fundamental sense, as Leo XIII seems to imply, that is the only reason
Gravely Evil Misuse of Oaths
We can, however, give a second reason for the Church's opposition to
Masonry. Not strictly independent of the first reason, based as that reason
is on the First Commandment, we can yet distinguish a second reason --
based on the Second Commandment. Some ten years earlier than Humanum
Genus, there appeared (even in English translation) a brief (barely
more than pamphlet-sized) but penetrating work, A Study of Freemasonry,
by the great bishop of Orleans, Felix Dupanloup.8
All the more impressive because of his "liberal" credentials,
Dupanloup duly notes the facts, and the gravity, of the Masonic conspiracy.
But what he stresses, besides the same primary point subsequently stressed
by Leo XIII, viz., the Masonic violation of the First Commandment, is its
violation of the Second Commandment by its gravely evil misuse of oaths.
The famous (or, rather, infamous) oaths that run through the entire ritual
of Masonic initiation are more than mere promises based on personal honor.

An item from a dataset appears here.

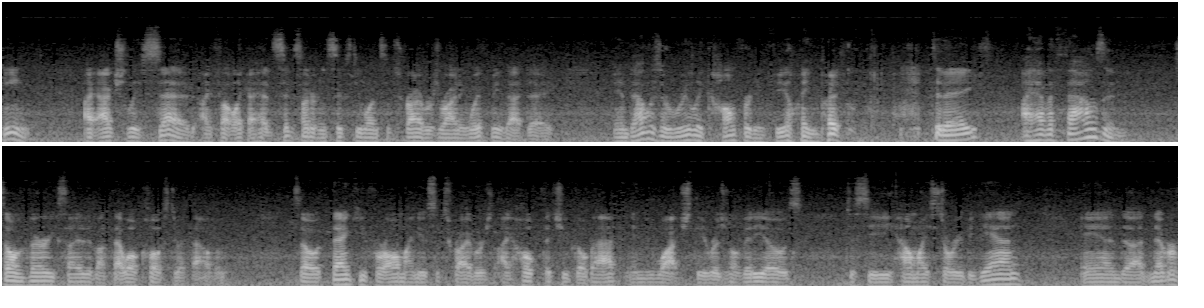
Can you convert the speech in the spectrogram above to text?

They formally invoke the Deity, and have for their object a man's total
commitment to a cause under the direst sanctions. The Catholic Church sees
in such oaths an inescapable grave evil. Either the oaths mean what they
say or they do not. If they mean what they say, then God is being called
to invert by His witness loyalties (viz., to Church and to State) already
sanctioned by Him. If the oaths are merely fictitious, then God is being
called to witness to a joke.
It is not the secrecy of what goes on "behind the lodge door"
that elicits and justifies the Church's condemnation of Masonry. It is
rather the formal violation of the Second Commandment which these proceedings
inescapably entail. The vaunted Masonic secrets, moreover, are scarcely
that secret any longer. There is in fact a frequent Masonic plea to the
effect that there are no secrets in Masonry -- that all is open to a truly
open mind. On this point we may take the Mason at his word: he is speaking
more truly than he knows!
The case for the Catholic Church's condemnation of Freemasonry is open
and clear. By its very nature as formulated in its philosophical statements
and as lived in its historical experience, Masonry violates the First and
Second Commandments of God. It worships not the One True God of revelation
-- Father, Son, and Holy Spirit -- but a false god, symbolically transcendent
but really immanent: the "god" called "Reason." And
it invokes without adequate cause the Name of the One True God. After such
a case as this, to cite the secrecies of initiation and the further secrecies
of machination called "conspiracy" is not only anti-climactic,
it is beside the point.
To conclude: we Catholic should now see the Masons more clearly for
what they essentially are. They are the heirs (unwitting or otherwise is
irrelevant) of a religion which purports to be the one religion of the
one "God" -- and therefore the enemy, intrinsically and implacably
so, of Catholicism. Freemasonry in its modern mode is "modernity"
in the deepest (i.e., the philosophical and religious) sense of that term.
It is, in a word, "Counterfeit Catholicism." For its "God"
is the "Counterfeit God": the one who would be as God, the one
who is the prince of this world, the one who is the Father of Lies.
- The English edition which I used was published in Philadelphia in 1856.
- CATHOLIC APOLOGETICS -